GIVEN INFORMATION section start

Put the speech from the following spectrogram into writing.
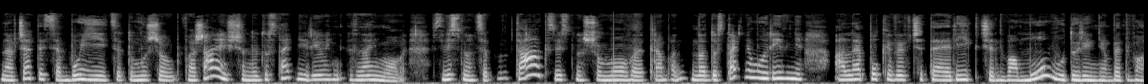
навчатися, боїться, тому що вважає, що недостатній рівень знань мови. Звісно, це так, звісно, що мови треба на достатньому рівні, але поки ви вчите рік чи два мову до рівня B2,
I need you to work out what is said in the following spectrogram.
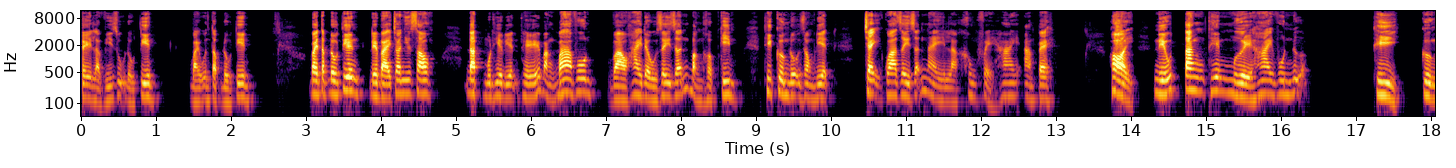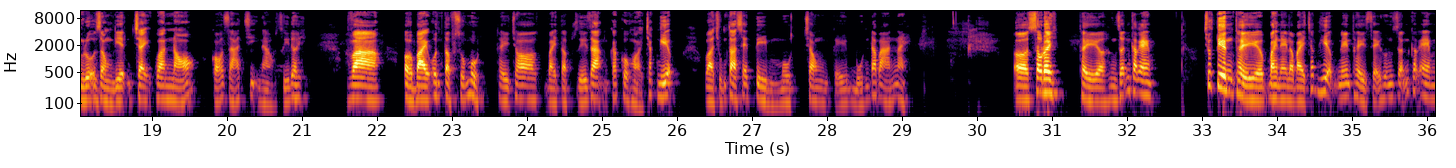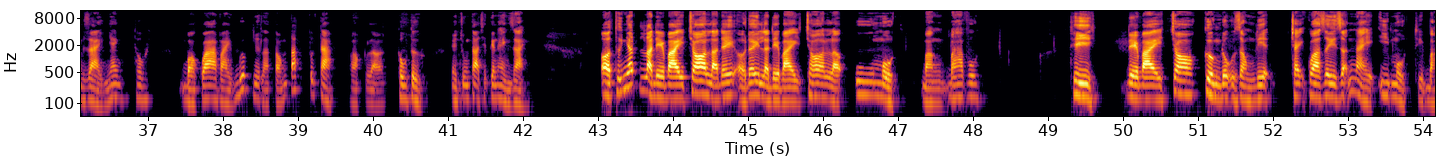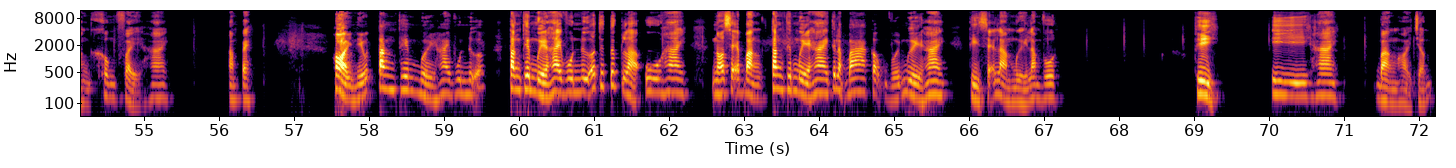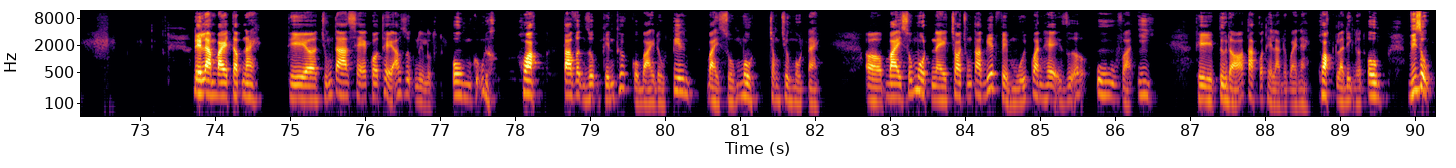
Đây là ví dụ đầu tiên, bài ôn tập đầu tiên. Bài tập đầu tiên đề bài cho như sau. Đặt một hiệu điện thế bằng 3V vào hai đầu dây dẫn bằng hợp kim thì cường độ dòng điện chạy qua dây dẫn này là 0,2 A. Hỏi nếu tăng thêm 12V nữa thì cường độ dòng điện chạy qua nó có giá trị nào dưới đây? Và ở bài ôn tập số 1 thầy cho bài tập dưới dạng các câu hỏi trắc nghiệm và chúng ta sẽ tìm một trong cái bốn đáp án này. À, sau đây thầy ờ, hướng dẫn các em. Trước tiên thầy ờ, bài này là bài trắc nghiệm nên thầy sẽ hướng dẫn các em giải nhanh thôi. Bỏ qua vài bước như là tóm tắt phức tạp hoặc là câu từ nên chúng ta sẽ tiến hành giải. Ở thứ nhất là đề bài cho là đây ở đây là đề bài cho là U1 bằng 3V. Thì đề bài cho cường độ dòng điện chạy qua dây dẫn này I1 thì bằng 0,2 ampe. Hỏi nếu tăng thêm 12V nữa, tăng thêm 12V nữa tức tức là U2 nó sẽ bằng tăng thêm 12 tức là 3 cộng với 12 thì sẽ là 15V. Thì I2 bằng hỏi chấm. Để làm bài tập này thì ờ, chúng ta sẽ có thể áp dụng lý luật ôm cũng được hoặc ta vận dụng kiến thức của bài đầu tiên, bài số 1 trong chương 1 này. Ở bài số 1 này cho chúng ta biết về mối quan hệ giữa U và Y. Thì từ đó ta có thể làm được bài này. Hoặc là định luật ôm. Ví dụ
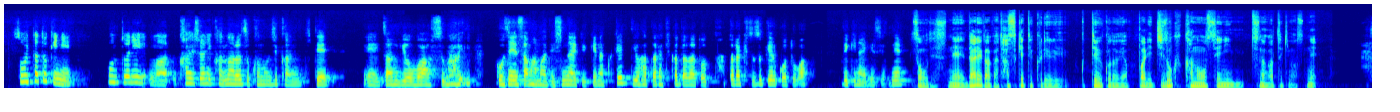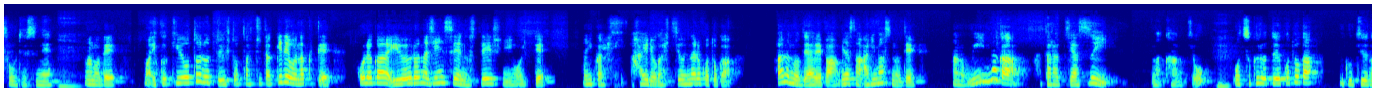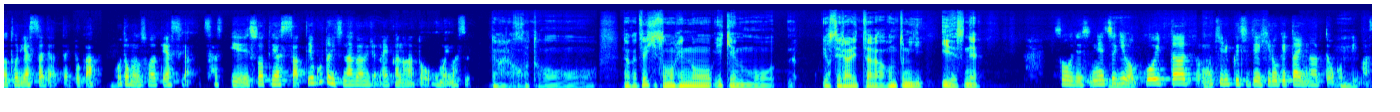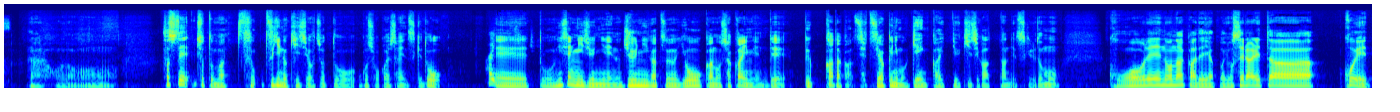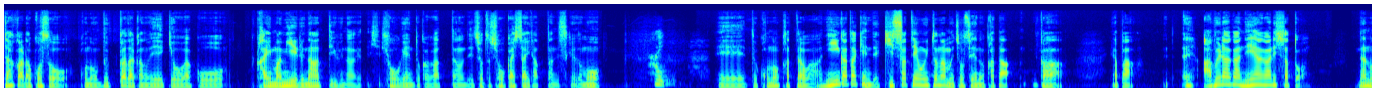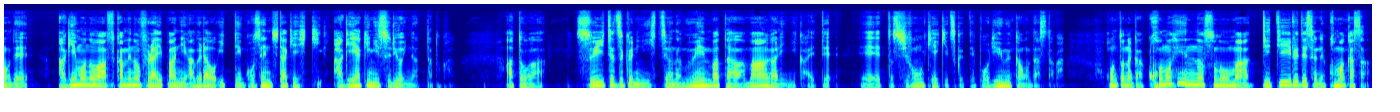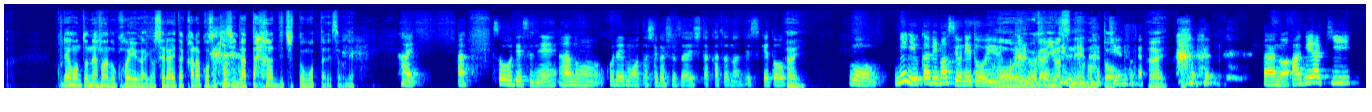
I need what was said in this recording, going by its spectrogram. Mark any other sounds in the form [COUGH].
そういった時に、本当に、まあ、会社に必ずこの時間に来て、えー、残業はすごい午前様までしないといけなくてっていう働き方だと働き続けることはできないですよね。そうですね。誰かが助けてくれるっていうことがやっぱり持続可能性につながってきますね。そうですね。うん、なので、まあ、育休を取るという人たちだけではなくて、これからいろいろな人生のステージにおいて何か配慮が必要になることがあるのであれば、皆さんありますので、あの、みんなが働きやすい、まあ、環境を作るということが、育休の取りやすさであったりとか、子供の育てやすさ、えー、育てやすさっていうことにつながるんじゃないかなと思います。なるほど。なんかぜひその辺の意見も寄せられたら本当にいいですね。そうですね。次はこういった切り口で広げたいなって思っています。うん、なるほど。そしてちょっとま、次の記事をちょっとご紹介したいんですけど、はい、えっ、と、2022年の12月の8日の社会面で、物価高、節約にも限界っていう記事があったんですけれども、これの中でやっぱ寄せられた声だからこそ、この物価高の影響がこう、垣間見えるなっていうふうな表現とかがあったので、ちょっと紹介したいかったんですけれども、はい。えっ、と、この方は、新潟県で喫茶店を営む女性の方が、やっぱ、え、油が値上がりしたと。なので、揚げ物は深めのフライパンに油を1.5センチだけ引き、揚げ焼きにするようになったとか。あとは、スイーツ作りに必要な無塩バターはマーガリンに変えて、えっ、と、シフォンケーキ作ってボリューム感を出すとか。本当なんか、この辺のその、まあ、ディティールですよね、細かさ。これは本当生の声が寄せられたからこそ記事になったなってちょっと思ったんですよね。はい。あ、そうですね。あの、これも私が取材した方なんですけど、はい。もう、目に浮かびますよね、どういう。もう浮かびますね、本当はい。あの、揚げ焼き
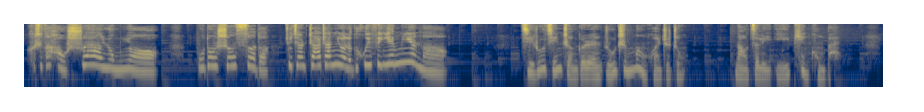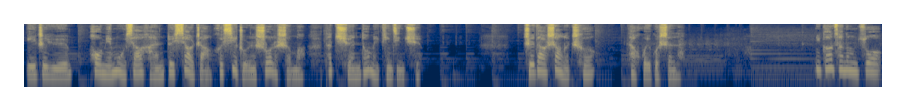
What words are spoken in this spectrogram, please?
可是他好帅啊，有没有？不动声色的就将渣渣虐了个灰飞烟灭呢。季如锦整个人如至梦幻之中，脑子里一片空白，以至于后面穆萧寒对校长和系主任说了什么，他全都没听进去。直到上了车，他回过神来，你刚才那么做。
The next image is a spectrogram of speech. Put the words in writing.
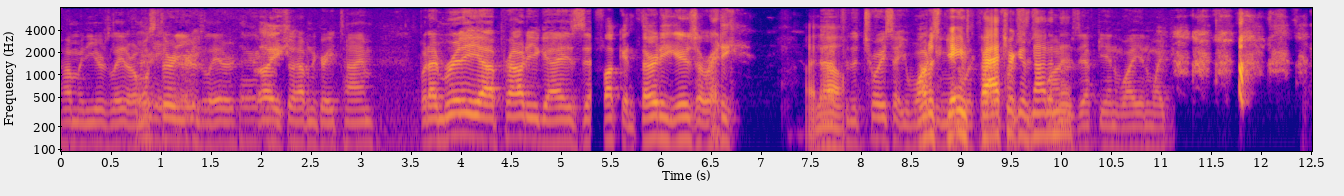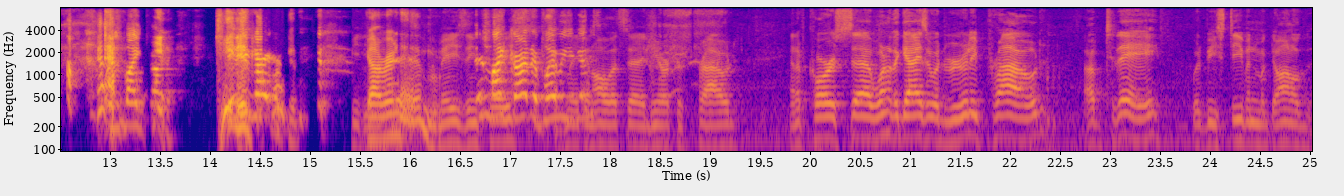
how many years later? Almost 30, 30, years later. 30. Still having a great time. But I'm really uh, proud of you guys. Uh, Fucking 30 years already. I know. for the choice that you're Notice walking in James with Patrick is not in responders, this? FDNY, NYPD. Where's Mike Gartner? Keenan Did you guys- got rid of him. Amazing. Didn't Mike Gartner play with you making guys? all us uh, New Yorkers proud. And of course, uh, one of the guys that would be really proud of today would be Steven McDonald.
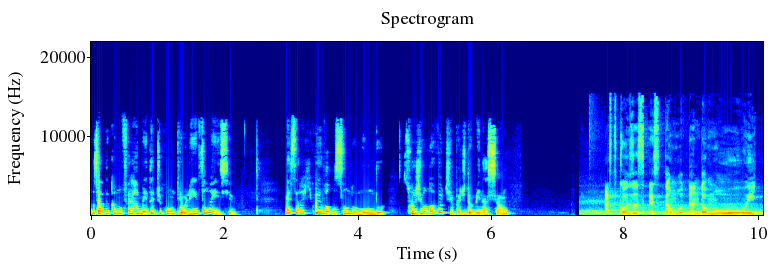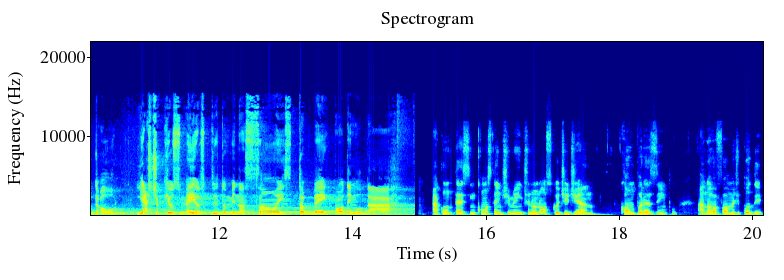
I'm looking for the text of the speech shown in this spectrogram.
usadas como ferramenta de controle e influência. Mas será que com a evolução do mundo surgiu um novo tipo de dominação? As coisas estão mudando muito e acho que os meios de dominações também podem mudar. Acontecem constantemente no nosso cotidiano. como, por exemplo, a nova forma de poder,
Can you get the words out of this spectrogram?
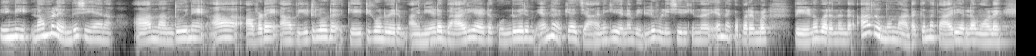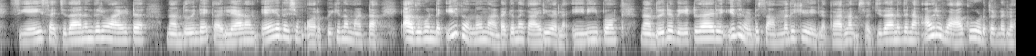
ഇനി നമ്മൾ എന്ത് ചെയ്യാനാ? ആ നന്ദുവിനെ ആ അവിടെ ആ വീട്ടിലോട്ട് കയറ്റിക്കൊണ്ട് വരും അനിയുടെ ഭാര്യയായിട്ട് കൊണ്ടുവരും എന്നൊക്കെയാണ് ജാനകി എന്നെ വെല്ലുവിളിച്ചിരിക്കുന്നത് എന്നൊക്കെ പറയുമ്പോൾ വേണു പറയുന്നുണ്ട്. അതൊന്നും നടക്കുന്ന കാര്യമല്ല മോളെ. സി ഐ സച്ചിദാനന്ദനുമായിട്ട് നന്ദുവിന്റെ കല്യാണം ഏകദേശം ഉറപ്പിക്കുന്ന മട്ട. അതുകൊണ്ട് ഇതൊന്നും നടക്കുന്ന കാര്യമല്ല. ഇനിയിപ്പം നന്ദുവിന്റെ വീട്ടുകാർ ഇതിനോട്ട് സമ്മതിക്കുകയില്ല. കാരണം സച്ചിദാനന്ദന് അവർ വാക്ക് കൊടുത്തിട്ടുണ്ടല്ലോ.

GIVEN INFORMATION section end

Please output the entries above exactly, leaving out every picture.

Put the speech from the following spectrogram into writing.
навчатися, боїться, тому що вважає, що недостатній рівень знань мови. Звісно, це так, звісно, що мови треба на достатньому рівні, але поки ви вчите рік чи два мову до рівня B2,
I need you to work out what is said in the following spectrogram.
Đây là ví dụ đầu tiên, bài ôn tập đầu tiên. Bài tập đầu tiên đề bài cho như sau. Đặt một hiệu điện thế bằng 3V vào hai đầu dây dẫn bằng hợp kim thì cường độ dòng điện chạy qua dây dẫn này là 0,2 A. Hỏi nếu tăng thêm 12V nữa thì cường độ dòng điện chạy qua nó có giá trị nào dưới đây? Và ở bài ôn tập số 1 thầy cho bài tập dưới dạng các câu hỏi trắc nghiệm và chúng ta sẽ tìm một trong cái bốn đáp án này. À, sau đây thầy ờ, hướng dẫn các em. Trước tiên thầy ờ, bài này là bài trắc nghiệm nên thầy sẽ hướng dẫn các em giải nhanh thôi. Bỏ qua vài bước như là tóm tắt phức tạp hoặc là câu từ nên chúng ta sẽ tiến hành giải. Ở thứ nhất là đề bài cho là đây ở đây là đề bài cho là U1 bằng 3V. Thì đề bài cho cường độ dòng điện chạy qua dây dẫn này I1 thì bằng 0,2 ampe. Hỏi nếu tăng thêm 12V nữa, tăng thêm 12V nữa tức tức là U2 nó sẽ bằng tăng thêm 12 tức là 3 cộng với 12 thì sẽ là 15V. Thì I2 bằng hỏi chấm. Để làm bài tập này thì ờ, chúng ta sẽ có thể áp dụng lý luật ôm cũng được hoặc ta vận dụng kiến thức của bài đầu tiên, bài số 1 trong chương 1 này. Ở bài số 1 này cho chúng ta biết về mối quan hệ giữa U và Y. Thì từ đó ta có thể làm được bài này. Hoặc là định luật ôm. Ví dụ
I need what was said in this recording, going by its spectrogram. Mark any other sounds in the form [COUGH].
そういった時に、本当に、まあ、会社に必ずこの時間に来て、えー、残業はすごい午前様までしないといけなくてっていう働き方だと働き続けることはできないですよね。そうですね。誰かが助けてくれるっていうことがやっぱり持続可能性につながってきますね。そうですね。うん、なので、まあ、育休を取るという人たちだけではなくて、これからいろいろな人生のステージにおいて何か配慮が必要になることがあるのであれば、皆さんありますので、あの、みんなが働きやすい、まあ、環境を作るということが、育休の取りやすさであったりとか、子供の育てやすさ、えー、育てやすさっていうことにつながるんじゃないかなと思います。なるほど。なんかぜひその辺の意見も寄せられたら本当にいいですね。そうですね。次はこういった切り口で広げたいなって思っています。うん、なるほど。そしてちょっとま、次の記事をちょっとご紹介したいんですけど、はい、えっ、と、2022年の12月の8日の社会面で、物価高、節約にも限界っていう記事があったんですけれども、これの中でやっぱ寄せられた声だからこそ、この物価高の影響がこう、垣間見えるなっていうふうな表現とかがあったので、ちょっと紹介したいかったんですけれども、はい。えっ、と、この方は、新潟県で喫茶店を営む女性の方が、やっぱ、え、油が値上がりしたと。なので、揚げ物は深めのフライパンに油を1.5センチだけ引き、揚げ焼きにするようになったとか。あとは、スイーツ作りに必要な無塩バターはマーガリンに変えて、えっ、と、シフォンケーキ作ってボリューム感を出すとか。本当なんか、この辺のその、まあ、ディティールですよね、細かさ。これは本当生の声が寄せられたからこそ記事になったなってちょっと思ったんですよね。はい。あ、そうですね。あの、これも私が取材した方なんですけど、はい。もう、目に浮かびますよね、どういう。もう浮かびますね、本当はい。あの、揚げ焼き
What words are spoken in this spectrogram, please?
可是他好帅啊，有没有？不动声色的就将渣渣虐了个灰飞烟灭呢。季如锦整个人如至梦幻之中，脑子里一片空白，以至于后面穆萧寒对校长和系主任说了什么，他全都没听进去。直到上了车，他回过神来，你刚才那么做。
The next image is a spectrogram of speech. Put the words in writing.
how many years later? Almost 30, 30, years later. 30. Still having a great time. But I'm really uh, proud of you guys. Uh, Fucking 30 years already. I know. for the choice that you're Notice walking in James with Patrick is not in responders, this? FDNY, NYPD. Where's Mike Gartner? Keenan Did you guys- got rid of him. Amazing. Didn't Mike Gartner play with you making guys? all us uh, New Yorkers proud. And of course, uh, one of the guys that would be really proud of today would be Steven McDonald.
I'm looking for the text of the speech shown in this spectrogram.
usadas como ferramenta de controle e influência. Mas será que com a evolução do mundo surgiu um novo tipo de dominação? As coisas estão mudando muito e acho que os meios de dominações também podem mudar. Acontecem constantemente no nosso cotidiano. como, por exemplo, a nova forma de poder,
Can you get the words out of this spectrogram?
ഇനി നമ്മൾ എന്ത് ചെയ്യാനാ? ആ നന്ദുവിനെ ആ അവിടെ ആ വീട്ടിലോട്ട് കയറ്റിക്കൊണ്ട് വരും അനിയുടെ ഭാര്യയായിട്ട് കൊണ്ടുവരും എന്നൊക്കെയാണ് ജാനകി എന്നെ വെല്ലുവിളിച്ചിരിക്കുന്നത് എന്നൊക്കെ പറയുമ്പോൾ വേണു പറയുന്നുണ്ട്. അതൊന്നും നടക്കുന്ന കാര്യമല്ല മോളെ. സി ഐ സച്ചിദാനന്ദനുമായിട്ട് നന്ദുവിന്റെ കല്യാണം ഏകദേശം ഉറപ്പിക്കുന്ന മട്ട. അതുകൊണ്ട് ഇതൊന്നും നടക്കുന്ന കാര്യമല്ല. ഇനിയിപ്പം നന്ദുവിന്റെ വീട്ടുകാർ ഇതിനോട്ട് സമ്മതിക്കുകയില്ല. കാരണം സച്ചിദാനന്ദന് അവർ വാക്ക് കൊടുത്തിട്ടുണ്ടല്ലോ.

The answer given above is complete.